The Intergovernmental Panel on Climate Change (IPCC) has this week published the third part of the Sixth Assessment Report, Climate Change 2022: Mitigation of Climate Change.
This latest report follows on from previous reports outlining the evidence (Climate Change 2021: The Physical Science Basis – Aug 2021) and the impacts (Climate Change 2022: Impacts, Adaptation and Vulnerability – Feb 2022). A fourth report (AR6 Synthesis Report: Climate Change 2022) is due to be published in September 2022.
The highlights from the report:
- Greenhouse gas (GHG) emission continue to rise globally across all major sectors, but regional contributions differ widely with wealthier countries emitting more.
- We are not on track to limit warming to 1.5 °C, even though some GHG emissions have been avoided due to consistent expansion of climate policies and laws.
- Projected GHG emissions from existing and currently planned fossil fuel infrastructure will lead to warming up to 2°C. There can be no new fossil fuel exploration and extraction.
- Global GHG emissions are projected to peak by 2025, but this assumes immediate action is taken.
- Limiting global warming to 1.5°C involves rapid and deep emission reductions in all sectors, including major transitions needed in energy.
- Net-zero GHG emissions from the industrial sector are challenging but possible.
- Urban areas can play a critical role, including low emission construction and building retrofitting.
- Transport emissions can be limited through reducing demand and introducing low-GHG emissions technologies.

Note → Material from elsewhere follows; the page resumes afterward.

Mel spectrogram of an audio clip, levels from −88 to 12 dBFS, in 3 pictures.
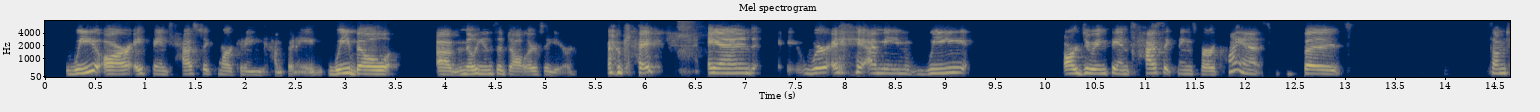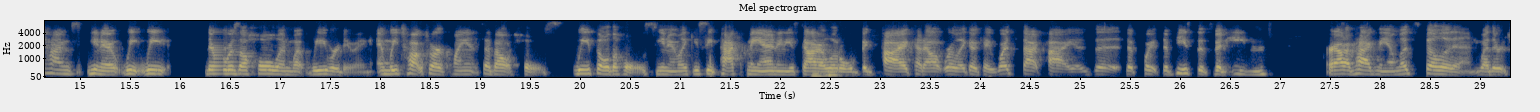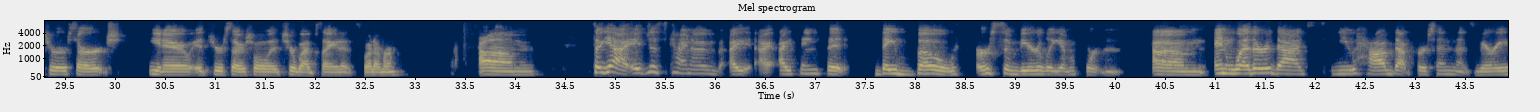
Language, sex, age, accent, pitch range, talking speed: English, female, 20-39, American, 170-225 Hz, 180 wpm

We need more emphasis on public and active transport.
- Tree planting won’t save us. AFOLU (Agriculture, Forestry and Other Land Use) mitigation options, when sustainably implemented, can deliver large-scale GHG emission reductions and enhanced removals, but cannot fully compensate for delayed action in other sectors.
- The deployment of CDR (Carbon Dioxide Removal) is necessary, including ecosystem restoration, reforestation and soil carbon sequestration.
- We need human lifestyle changes. This requires systemic changes across all of society.
- The global economic benefit of limiting warming to 2°C exceeds the cost of mitigation.
- Action must be equitable. This is critical to sustainable development. There is a strong link between sustainable development, vulnerability and climate risks. Limited economic, social and institutional resources often result in high vulnerability and low adaptive capacity.
- There are mitigation options which are feasible to deploy at scale in the near term. Low emission technologies continue to fall in cost.
- Regulatory and economic instruments to support deep emissions reductions and stimulate innovation need to be scaled up and applied more widely
- Not enough money is being invested to achieve mitigation goals across all sectors and regions.
- International cooperation is a critical enabler for achieving ambitious climate change mitigation goals.
Take a look at CIEEM’s Action 2030 work for more information on what we are doing as an Institute. You may also consider making your own pledge to take action.